This is a lot of information once again, but some names leap out at us. For example, the Top 7 tight ends blew the competition away, but health issues for Heath Miller this year cannot be ignored.  Several names on this list have to be looked upon with caution either due to lost targets to rookies (Owen Daniels, Jermaine Gresham) or scratched off entirely due to injury (Dennis Pitta) or legal problems (Aaron Hernandez). 

Lastly I will sift through it for you and get right to the heart of the matter with our final table. Here we have the results sorted by value for the Top TEs on the 2013 ADP list.

Tight End Excellent Start Quality Start Bad Start Total NetVal ADP
Jimmy Graham - NOS 8 5 2 15 6 19
Rob Gronkowski - NEP 8 1 2 11 6 35
Heath Miller - PIT 8 5 3 16 5 TE19 (174)
Tony Gonzalez - ATL 8 4 4 16 4 54
Owen Daniels - HOU 8 3 4 15 4 106
Kyle Rudolph - MIN 8 2 4 14 4 82
Jason Witten - DAL 5 8 3 16 2 51
Greg Olsen - CAR 5 6 5 16 0 90
Jermaine Gresham - CIN 4 8 4 16 0 160
Jared Cook - TEN 4 5 4 13 0 101
Brandon Pettigrew - DET 4 4 5 13 -1 138
Brandon Myers - OAK 4 6 6 16 -2 125
Antonio Gates - SDC 5 3 7 15 -2 96
Martellus Bennett - NYG 6 1 9 16 -3 121
Vernon Davis - SFO 5 1 9 15 -4 61
Jermichael Finley - GBP 2 7 7 16 -5 102

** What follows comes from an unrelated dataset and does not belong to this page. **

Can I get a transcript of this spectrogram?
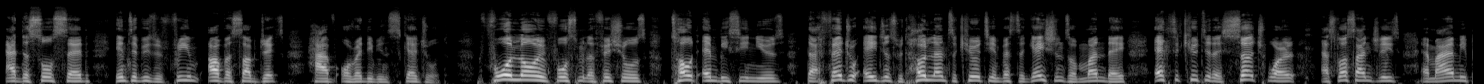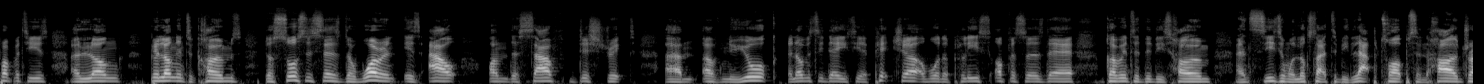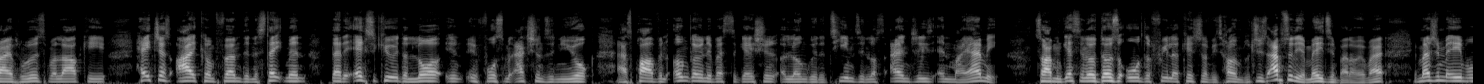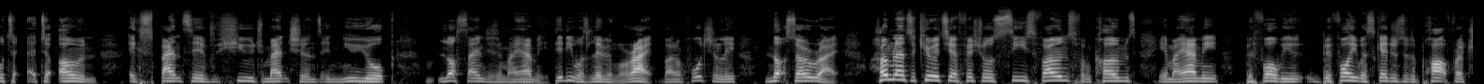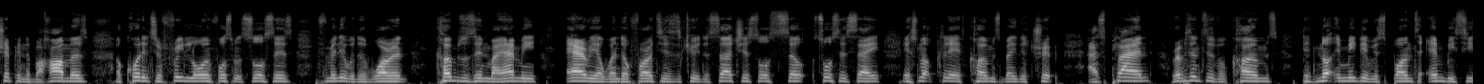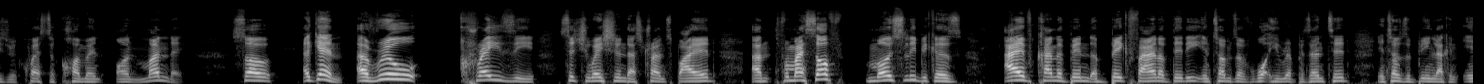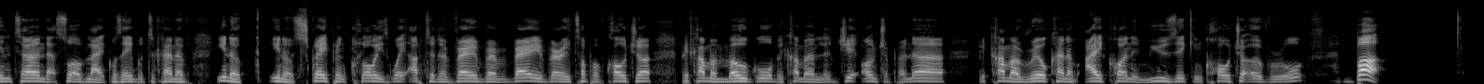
and the source said interviews with three other subjects have already been scheduled. Four law enforcement officials told NBC News that federal agents with Homeland Security investigations on Monday executed a search warrant at Los Angeles and Miami properties along belonging to Combs. The sources says the warrant is out on the South District um, of New York. And obviously, there you see a picture of all the police officers there going to Diddy's home and seizing what looks like to be laptops and hard drives. Louis Malarkey. HSI confirmed in a statement that it executed the law enforcement actions in New York as part of an ongoing investigation along with the teams in Los Angeles and Miami. So I'm guessing those are all the three locations of his homes, which is absolutely amazing, by the way, right? Imagine being able to, to own expansive, huge mansions in New York, Los Angeles, and Miami. Diddy was living right, but unfortunately, not so right. Homeland Security officials seized phones from Combs in Miami before we before he was scheduled to depart for a trip in the Bahamas. According to three law enforcement sources familiar with the warrant, Combs was in Miami area when the authorities executed the searches. Sources say it's not clear if Combs made the trip as planned. Representative of Combs did not immediately respond to NBC's request to comment on Monday. So again, a real crazy situation that's transpired. Um, for myself, mostly because I've kind of been a big fan of Diddy in terms of what he represented, in terms of being like an intern that sort of like was able to kind of, you know, you know, scrape and claw his way up to the very, very, very, very top of culture, become a mogul, become a legit entrepreneur, become a real kind of icon in music and culture overall. But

Table 4: 2013 Top Drafted TEs Sorted By 2012 Value - Standard Scoring

Note that Fred Davis (ADP of 156, TE15) does not appear on this list due to injury last season.  Heath Miller is on the list, but I have to scream “buyer beware” as he is coming back from a devastating knee injury and it still remains to be seen if and when he can play this season. Judging from last year, it would appear that Owen Daniels is the best value amongst the Top 12 TEs going off the draft board, but the threat of rookie WR DeAndre Hopkins for targets is very real for Daniels.  Brandon Pettigrew is a close second, and the Lions will definitely throw to him often this year once again.  Jermaine Gresham looks like a value, but rookie Tyler Eifert could eat into his chances.  On the other side, Jermichael Finley seems to still be overdrafted by those who want to hope that he can become a top tight end in Green Bay, but they may be sorely disappointed for selecting him in the eighth or ninth round based on his 2011 numbers.  That brings up an important point, which is that this is based solely on last year's results. There is no reason to believe in these numbers as indications of 2013 performance, but having this information available should give you more to think about when deciding who you will have leading your fantasy team this year.

Questions, suggestions and comments are always welcome to pasquino@footballguys.com.


More from Jeff Pasquino:

NFC Running Back Handcuff Grades - July 22
AFC Running Back Handcuff Grades - July 18
Running Back Handcuff Grades - July 17
Quality Starts: Quarterbacks - July 15
Points Per Deception: A Look at PPR Scoring - June 26
High Stakes Contest Profile: The FFPC - June 24
Survivor Pool Strategy - June 23
Defending Reality: Team Defense Scoring - June 6
Nomination Strategies - June 4
Auction Day - June 4